A steady trickle of gender pay gap reports are now being published as 2017 draws to a close, leaving just over three months until the 5 April 2018 deadline for publication. However, analysis by the Financial Times suggests not all of the published results are accurate. Meanwhile, the Government Equalities Office (GEO) has published a toolkit to assist employers in calculating and publishing their gender pay gap data and then taking action to remove any gap.
Shell and the Bank of England are among the latest organisations to publish their gender pay gap reports, revealing average pay gaps of 22.2% and 24.2% respectively. Both blame a lack of women in senior positions. At the same time, the Financial Times has analysed the data submitted to the government website to date and challenged the 1 in 20 companies which have reported having no mean or median gender pay gap, and having exactly the same number of men and women in each of the pay quartiles. These results are highly improbable. The anomalies suggest that some organisations are struggling to carry out the calculations correctly. The FT investigation shows, however, that there is nowhere to hide and emphasises the importance of ensuring your data is accurate prior to publication.
The GEO toolkit, whilst fairly basic, includes signposts to the ACAS and CIPD guides on how to calculate and publish your data. It goes on to set out some suggestions for priority actions which could form part of an action plan for closing your organisation’s gender pay gap. The suggestions include:
- revamping your recruitment process to attract a diverse mix of candidates;
- doing more to support staff with caring responsibilities; and
- designing every job as flexible by default and advertising jobs as flexible from ‘day 1’.
Whilst it is important for organisations to put in place a programme of measures to remove the particular causes of their gender pay gap, we also need to consider how young people embarking on their careers can be encouraged to consider a full range of career options, free from gender stereotypes. A recent study by University College London’s Institute for Education suggests that work needs to be done at a much earlier stage in order to prevent the perpetuation of the gender pay gap.

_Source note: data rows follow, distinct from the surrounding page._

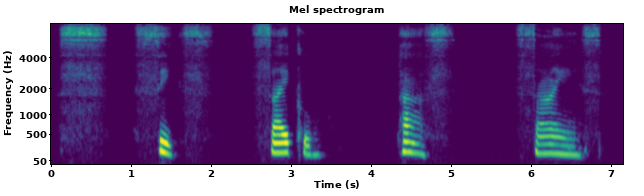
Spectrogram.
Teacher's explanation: is a voiceless alveolar fricative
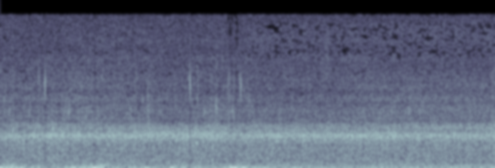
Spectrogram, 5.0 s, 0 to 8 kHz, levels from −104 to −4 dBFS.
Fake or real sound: real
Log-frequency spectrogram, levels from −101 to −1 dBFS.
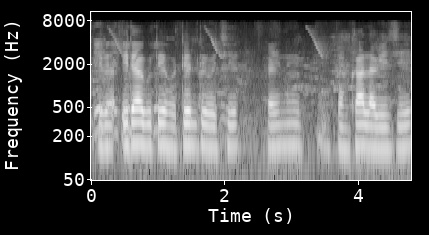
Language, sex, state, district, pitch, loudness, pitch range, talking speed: Odia, male, Odisha, Sambalpur, 145 Hz, -18 LUFS, 135-150 Hz, 100 wpm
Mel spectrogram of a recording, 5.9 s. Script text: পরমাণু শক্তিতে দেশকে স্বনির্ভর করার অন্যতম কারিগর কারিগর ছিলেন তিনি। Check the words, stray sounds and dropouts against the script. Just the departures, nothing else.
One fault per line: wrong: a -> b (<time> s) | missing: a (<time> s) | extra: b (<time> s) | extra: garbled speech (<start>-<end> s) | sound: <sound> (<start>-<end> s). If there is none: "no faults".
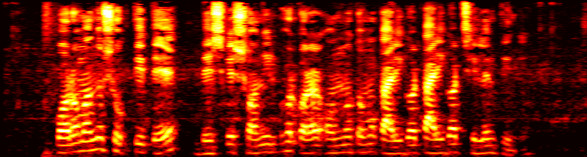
no faults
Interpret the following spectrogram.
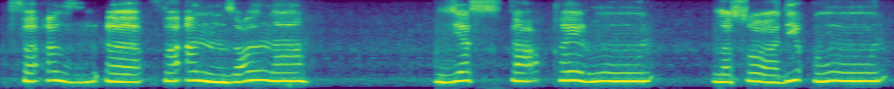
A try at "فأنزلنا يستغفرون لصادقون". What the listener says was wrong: اس میں تھوڑی سی اور آپ کوشش کریے سیٹی کی آواز لانے کی.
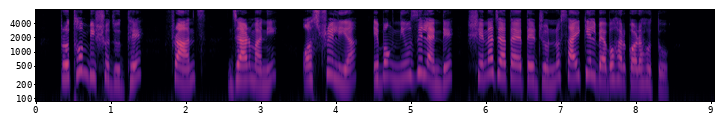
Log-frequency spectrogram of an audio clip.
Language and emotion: Bengali, neutral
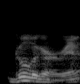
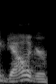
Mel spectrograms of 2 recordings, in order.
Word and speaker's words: Gulager: The Gulager. I always say Gallagher, but I don't think Gulager.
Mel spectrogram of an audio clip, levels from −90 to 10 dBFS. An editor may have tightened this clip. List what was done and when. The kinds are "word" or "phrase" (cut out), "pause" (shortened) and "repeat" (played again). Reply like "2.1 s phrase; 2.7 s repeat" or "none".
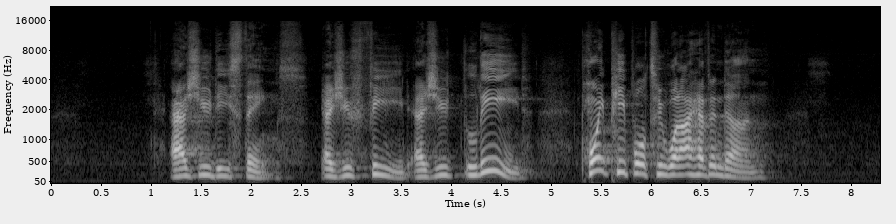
1.6 s word; 2.7 s word; 6.6 s word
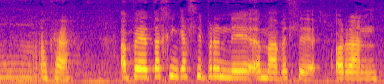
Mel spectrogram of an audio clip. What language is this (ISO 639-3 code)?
cym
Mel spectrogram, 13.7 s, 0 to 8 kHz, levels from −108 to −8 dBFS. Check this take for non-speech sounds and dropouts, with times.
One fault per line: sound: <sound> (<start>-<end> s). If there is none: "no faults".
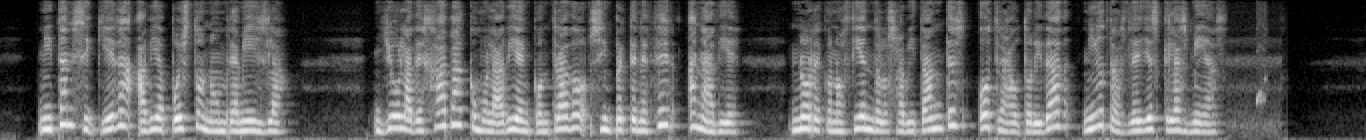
sound: cough (12.5-12.7 s)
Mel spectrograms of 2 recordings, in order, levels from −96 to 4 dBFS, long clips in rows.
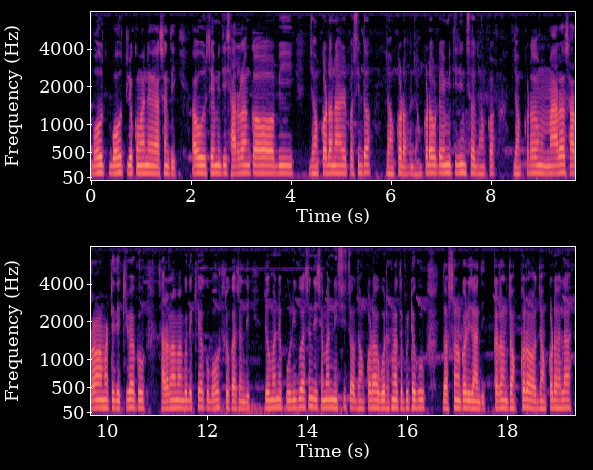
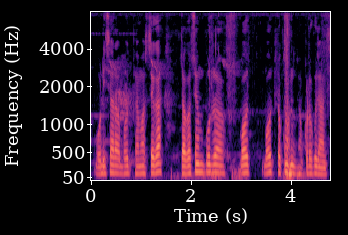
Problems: constant background noise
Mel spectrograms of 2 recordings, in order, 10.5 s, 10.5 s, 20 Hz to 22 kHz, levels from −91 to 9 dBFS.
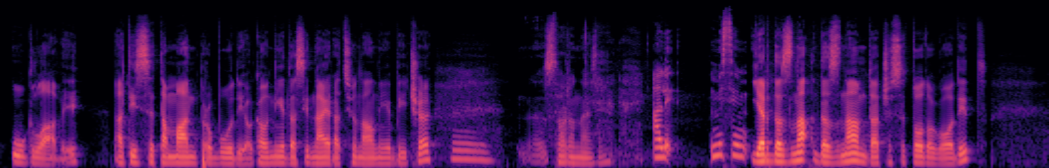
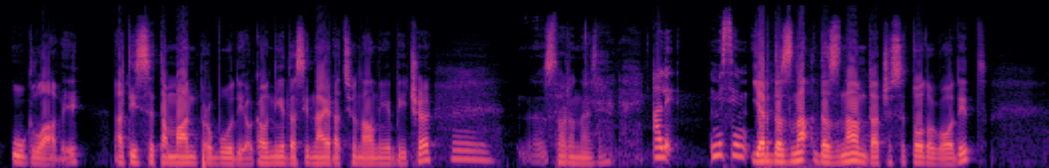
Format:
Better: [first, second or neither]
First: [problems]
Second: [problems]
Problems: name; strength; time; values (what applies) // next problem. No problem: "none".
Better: first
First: none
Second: distortion; slight; 1.1% of the sound clipped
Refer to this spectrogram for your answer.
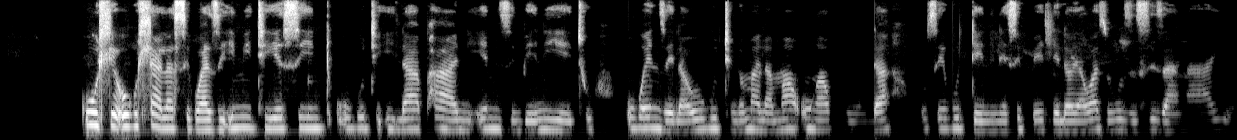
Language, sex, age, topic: North Ndebele, female, 25-35, health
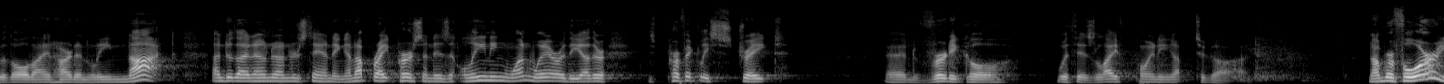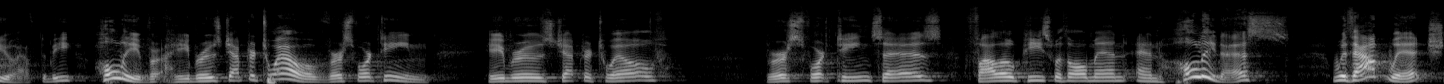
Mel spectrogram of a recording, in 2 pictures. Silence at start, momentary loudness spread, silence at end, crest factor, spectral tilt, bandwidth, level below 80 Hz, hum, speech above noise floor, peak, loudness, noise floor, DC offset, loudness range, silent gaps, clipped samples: 0 s; 15 LU; 0 s; 22 dB; -5.5 dB/octave; 15 kHz; -62 dBFS; none; 43 dB; -4 dBFS; -25 LUFS; -68 dBFS; under 0.1%; 8 LU; none; under 0.1%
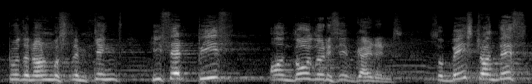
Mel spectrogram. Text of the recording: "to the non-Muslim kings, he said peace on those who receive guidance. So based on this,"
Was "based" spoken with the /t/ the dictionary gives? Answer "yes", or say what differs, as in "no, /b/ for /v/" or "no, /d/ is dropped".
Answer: yes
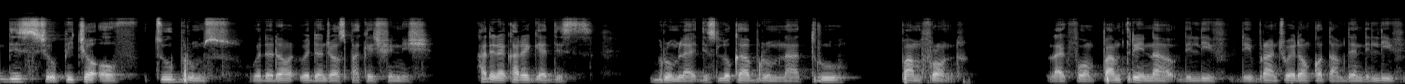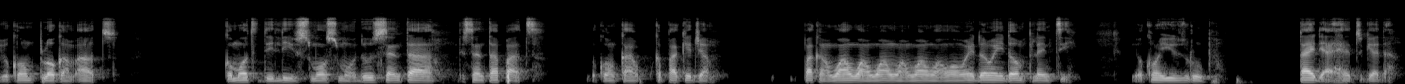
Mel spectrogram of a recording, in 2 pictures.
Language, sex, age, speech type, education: Nigerian Pidgin, male, 30-45, spontaneous, secondary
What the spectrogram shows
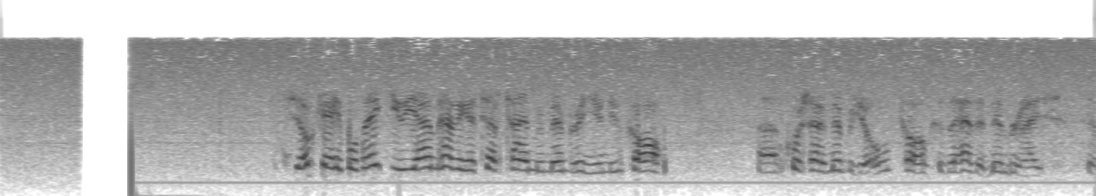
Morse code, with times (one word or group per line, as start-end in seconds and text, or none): none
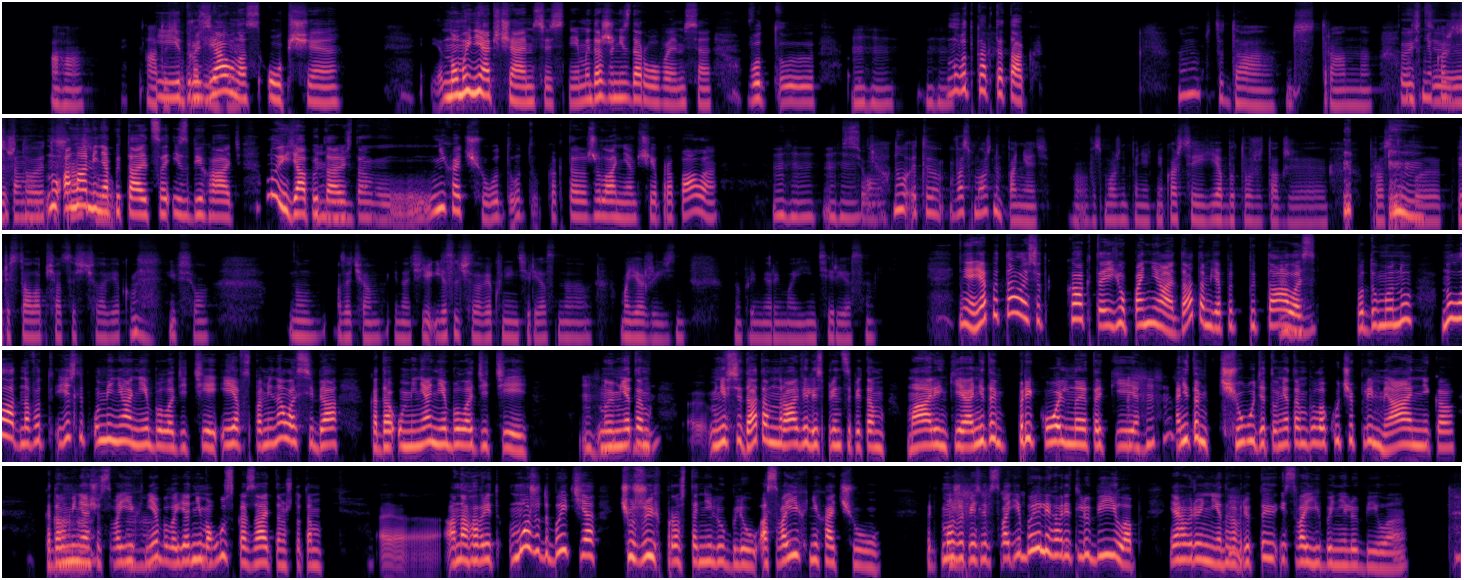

The study, involving data from over 7,700 UK teenagers, indicated that girls aspired to less well-paid jobs than boys. This was despite more girls than boys expecting to go to university.